  9. Copy is renamed to have an incremented generation number
  10. Copy is added to PVS01 Store by right-clicking on the Store in the PVS console and choosing Add Existing vDisk...
  11. Copy is set to Private Mode
  12. Copy is assigned to master device
  13. Delete the original from the Store within the PVS console, but 'do not select the Delete the associated VHD file(s) option. If you cannot delete the original, then it must still be assigned to a device. Right-click and choose Unassign from Selected Device(s)... to remove the assignments.
  14. Move the original .vhd and .pvp files from E:\vDisks to E:\liveDisks
  15. Double click on syncLiveDisks.bat in the root of drive E: and wait for the copy to complete
  16. Right-click on Production Store and choose Add Existing vDisk...'. Search and add
  17. Assign the vDisks from the Production Store to the target devices

You should periodically remove older generations of vDisks to save space. To do this, use the PVS Console and delete the vDisks from the Production Store. Do not select the Delete the associated VHD file(s) option. Manually delete the .vhd, .pvp and .lok files manually from the hard discs on all servers.

syncLiveDisks.bat will contain something like:

robocopy E:\liveDisks \\pvs02\e$\liveDisks /S /PURGE /XO

Multiple servers - connected to SAN
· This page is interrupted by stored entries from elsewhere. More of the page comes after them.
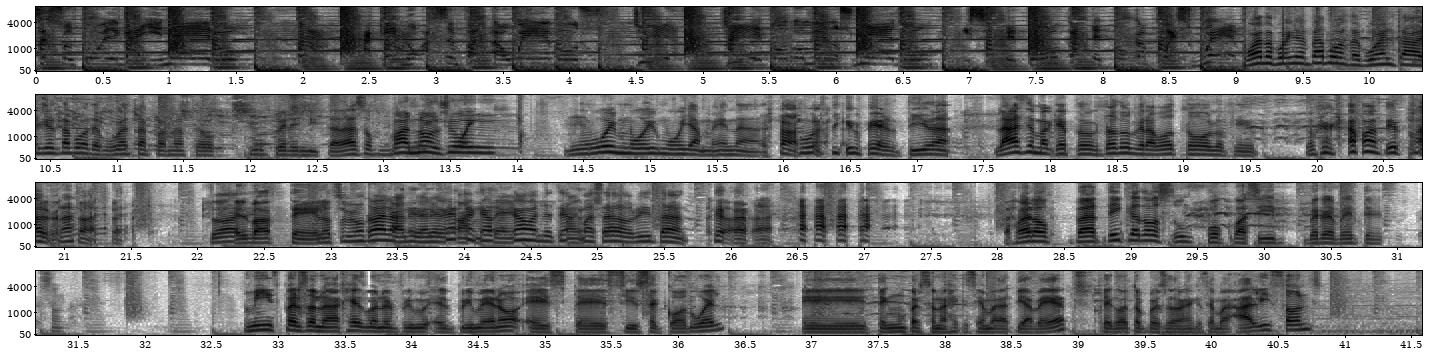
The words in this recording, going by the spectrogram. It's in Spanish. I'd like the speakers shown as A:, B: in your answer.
A: Se soltó el gallinero. Aquí no hacen falta huevos. Hay de todo menos miedo. Y si te toca, te toca pues huevo.
B: Bueno, pues ya estamos de vuelta, ya estamos de vuelta con nuestro super invitadazo. Bueno, soy muy, muy, muy amena, muy divertida. Lástima que el productor no grabó todo lo que, lo que acaban de. Toda-
C: El pastel.
B: cosas que acaban de pasar ahorita. Bueno, platícanos un poco así, brevemente, de tus personajes.
C: Mis personajes, bueno, el, prim- el primero, este, Circe Codwell. Eh, tengo un personaje que se llama la tía Beth. Tengo otro personaje que se llama Allison.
In this scenario, a logical drive on the SAN is split into multiple LUNs. The LUNs are shown as separate drives within Windows Explorer (and paths are consistent across all servers). So, for example, you might have drives E:, F: and G: representing 3 LUNs on the SAN. Each provisioning servers can access all stores and the stores are configured to be served by all PVS servers.

It is not possible to access a LUN from more than one server at a time unless there is only read-only access (otherwise the filesystem would get corrupted). The clever bit is that PVS understands this and allows you to switch each store between two modes:
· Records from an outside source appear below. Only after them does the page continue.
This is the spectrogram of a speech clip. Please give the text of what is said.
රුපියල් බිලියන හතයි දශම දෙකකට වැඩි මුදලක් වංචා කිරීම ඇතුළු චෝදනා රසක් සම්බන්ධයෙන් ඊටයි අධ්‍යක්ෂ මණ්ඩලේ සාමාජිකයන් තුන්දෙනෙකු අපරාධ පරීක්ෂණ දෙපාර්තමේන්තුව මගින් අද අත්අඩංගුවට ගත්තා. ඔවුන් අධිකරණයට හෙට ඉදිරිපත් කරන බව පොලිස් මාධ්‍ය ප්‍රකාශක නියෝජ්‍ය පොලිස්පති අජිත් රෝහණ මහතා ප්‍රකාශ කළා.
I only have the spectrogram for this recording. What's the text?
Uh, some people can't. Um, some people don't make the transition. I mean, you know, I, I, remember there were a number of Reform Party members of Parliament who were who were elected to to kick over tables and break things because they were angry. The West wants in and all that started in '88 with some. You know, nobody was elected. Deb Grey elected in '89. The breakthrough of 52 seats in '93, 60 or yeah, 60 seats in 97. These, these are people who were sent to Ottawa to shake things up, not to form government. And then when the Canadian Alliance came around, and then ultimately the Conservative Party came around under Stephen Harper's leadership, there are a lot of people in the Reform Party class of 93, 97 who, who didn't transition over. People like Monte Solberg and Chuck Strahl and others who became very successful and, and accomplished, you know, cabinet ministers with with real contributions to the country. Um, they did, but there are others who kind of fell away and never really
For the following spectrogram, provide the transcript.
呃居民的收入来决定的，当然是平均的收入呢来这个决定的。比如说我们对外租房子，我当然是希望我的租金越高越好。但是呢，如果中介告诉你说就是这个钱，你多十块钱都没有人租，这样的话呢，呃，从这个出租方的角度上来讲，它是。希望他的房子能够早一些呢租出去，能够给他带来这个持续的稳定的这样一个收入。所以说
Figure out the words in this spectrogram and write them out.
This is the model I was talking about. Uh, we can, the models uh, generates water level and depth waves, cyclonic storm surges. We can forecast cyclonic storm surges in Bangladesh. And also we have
  • Active - drive is mounted read-only on all servers and thus can be served by all servers
  • Maintenance - drive is taken offline on all servers but one. On the server, it is mounted read-write

By using these Managed stores, you don't need to copy vDisks between servers and so it is much quicker to maintain. The downside is that if a store is set to Active, all vDisks within it will be read-only (even if set to Private mode). Therefore, you sometimes need to juggle vDisks between stores to ensure that you always have at least 1 store in Maintenance mode with your development vDisks in.

To work with Managed stores, you can follow the instructions for Single Server (above), but when copying vDisks to make a new generation you will need to copy to a different store and then put the Store with the original in into Active mode.

© Copyright Precedence Technologies 1999-2017
Page last modified on October 13, 2011, at 05:00 PM by sborrill